*REQUIRED ACTION*
Locate "I'm after the" in the data below, then output the line it is on and all following lines through the last, word for word. Skip any pictures.

*EXTRACTED INFORMATION*
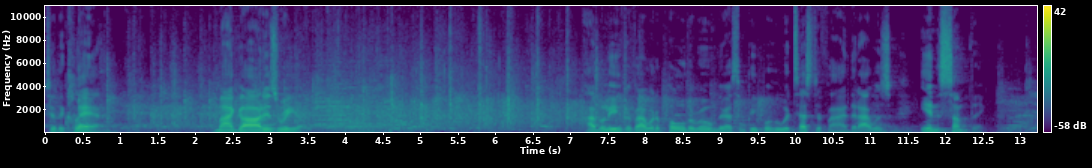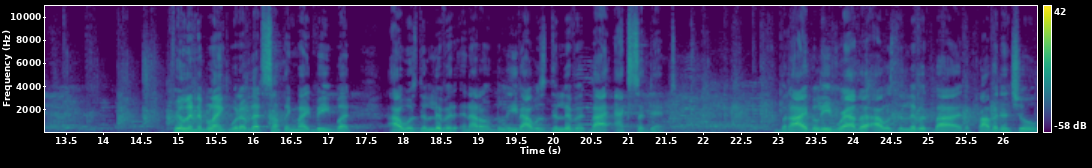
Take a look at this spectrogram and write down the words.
to declare, My God is real. I believe if I were to poll the room, there are some people who would testify that I was in something. Fill in the blank, whatever that something might be, but I was delivered, and I don't believe I was delivered by accident. But I believe rather I was delivered by the providential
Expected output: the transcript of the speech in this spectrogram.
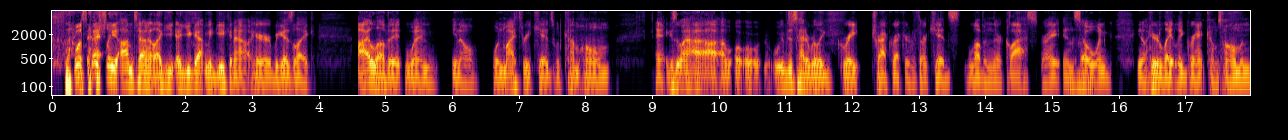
like well, that. especially I'm telling you, like you, you got me geeking out here because like I love it when you know when my three kids would come home Eh, and because we've just had a really great track record with our kids loving their class, right? And so mm-hmm. when you know here lately Grant comes home and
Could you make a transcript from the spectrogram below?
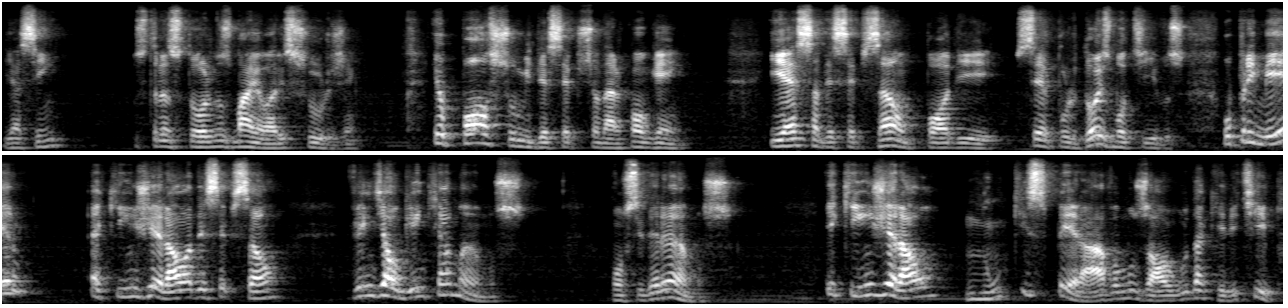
E assim, os transtornos maiores surgem. Eu posso me decepcionar com alguém. E essa decepção pode ser por dois motivos. O primeiro é que, em geral, a decepção vem de alguém que amamos, consideramos, e que, em geral, nunca esperávamos algo daquele tipo.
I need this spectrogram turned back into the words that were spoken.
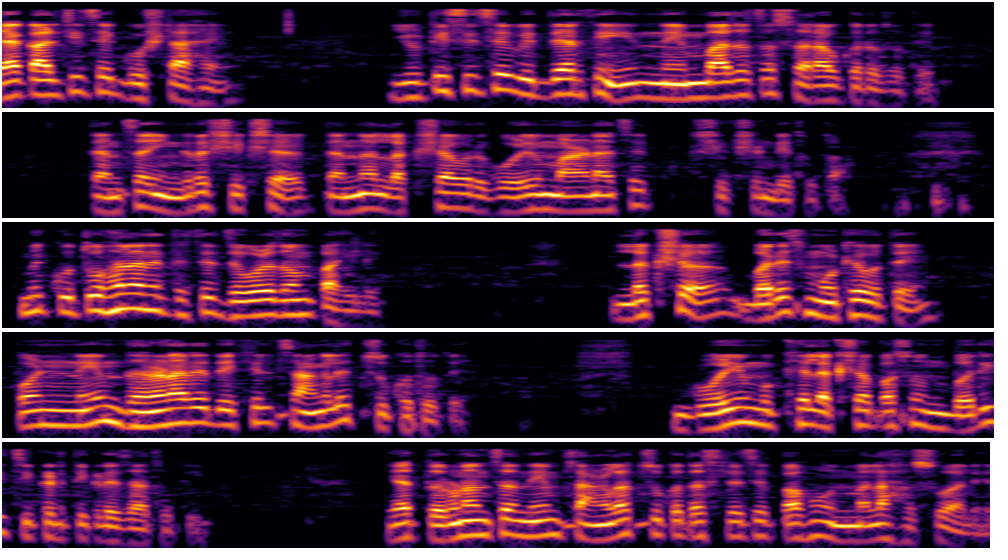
त्या काळचीच एक गोष्ट आहे. युटीसीचे विद्यार्थी नेमबाजाचा सराव करत होते. त्यांचा इंग्रज शिक्षक त्यांना लक्षावर गोळी मारण्याचे शिक्षण देत होता. मी कुतूहलाने तिथे जवळ जाऊन पाहिले. लक्ष बरेच मोठे होते पण नेम धरणारे देखील चांगलेच चुकत होते. गोळी मुख्य लक्षापासून बरीच इकडे तिकडे जात होती. या तरुणांचा नेम चांगलाच चुकत असल्याचे पाहून मला हसू आले.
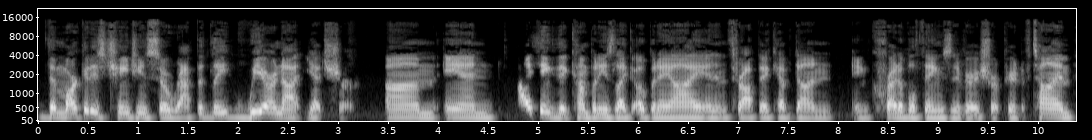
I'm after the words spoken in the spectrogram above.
the market is changing so rapidly. We are not yet sure. Um, and I think that companies like OpenAI and Anthropic have done incredible things in a very short period of time.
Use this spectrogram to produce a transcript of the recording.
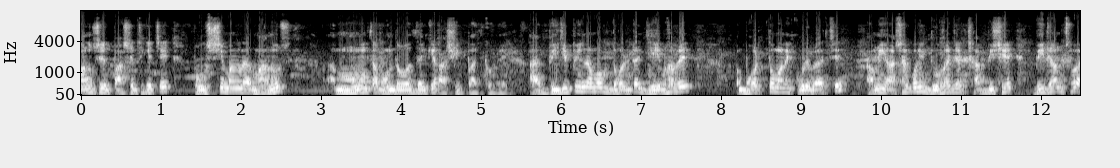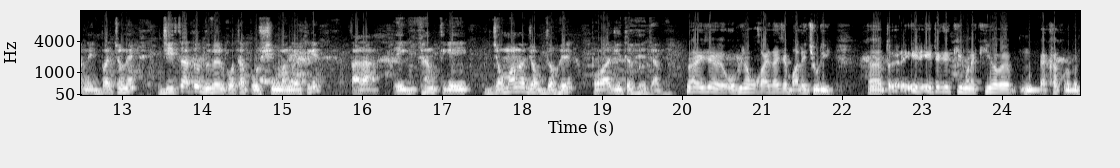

*OUTPUT OF THE TASK*
I'm after the words spoken in the spectrogram above.
the market is changing so rapidly. We are not yet sure. Um, and I think that companies like OpenAI and Anthropic have done incredible things in a very short period of time.
Use this spectrogram to produce a transcript of the recording.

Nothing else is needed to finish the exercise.